As my relaxing reading lately I have been dividing my attention between two books, A History of Hong Kong by Frank Welsh and Wild Swans by Jung Chang. Both books have pro-British Empire glosses that are undermined by the actual historical facts recounted.
As the title would indicate, A History of Hong Kong is written in a competent, standard historical manner. It is unappologetically pro-British. Frank Welsh seems to think the package of British civilization and British racism and attrocities is a package any wise country would buy at any point in history. Yet he does not hold back the facts, including the gory details of the Opium Wars, including exactly which British mercantile families and politicians benefitted. For me, the most useful part of the book so far has been the color it has cast on The U.S. War Against Asia. It is obvious that Commander Perry's military expedition against Japan was merely a shadow copy of the British operations against China in the decades that preceded it. That makes sense, but Perry's chronicler only mention's his studies of Japanese history, not his apparently careful study of how the Brits grabbed Hong Kong.
Wild Swans is the more complex and interesting book. If you don't know the history of modern China, it certainly paints a picture by telling of the struggles of the ancestors of the author to make good under the old Empire, under the Kuomintang, and then as communist bureaucrats. In the introduction Chang gushes with a love of modern England and a hatred of Mao, but so far in the book the stories sound authentic enough. No one comes out looking good. Bad as the communists may be painted, the Kuomintang were worse; bad as the Kuomintang might have been, they were better than the Manchus. Some of Jung Chang's ancestors are Manchus, but they are mostly Han. Because the book concentrates on the stories of her mother and grandmother, we see the meaning of modern reforms is particularly compelling for women. On the other hand Chang takes many opportunities to trash the folly of peasants and the incorporation of peasant knowledge into modern communist Chinese practice.
Closer to home, people in this coastal California community are talking about the Gulf oil spill. Good thing we don't allow drilling off our shores. Of course we drive our cars just as much as people in the gulf states. Soon I need to get up from this computer and drive to a meeting in Boonville to try to get an environmentalist elected to office. I tried to get the other organizers to hold these meetings by teleconference, but no, they are old fashinioned, they like in-person meetings. As a result I have missed almost all of the meetings. I am driving today because suddenly our campaign seems to be in trouble; I'm hoping my personal presence will have an impact, but in fact it will probably be one last waste of time and gasoline.

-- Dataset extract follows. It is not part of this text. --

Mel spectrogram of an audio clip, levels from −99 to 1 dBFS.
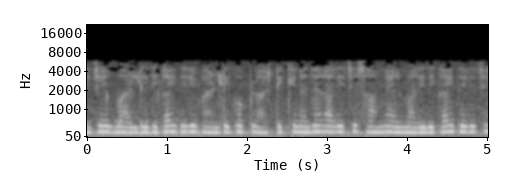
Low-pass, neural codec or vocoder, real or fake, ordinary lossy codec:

Wild Swans's stories of hunger and physical hardship in 20th century China reminds me of how corrupted by material wealth our American society is. Point Arena like anywhere else. Voters here are mostly apathetic about the primary coming up in June. Those who liked to complain about Bush have been replaced by a far smaller number of people who like to complain about Obama, but mostly politics and economics are just too complicated for Californians to bother their heads with. On the other hand, the turnout for Fishtank was good Saturday at the Arena Theatre. Nothing against Fishtank, they were great. As to democracy, forget about it. The captains of the U.S.S. Ship of State can sink it just fine, without any help from citizens at all.
More about the books at Amazon: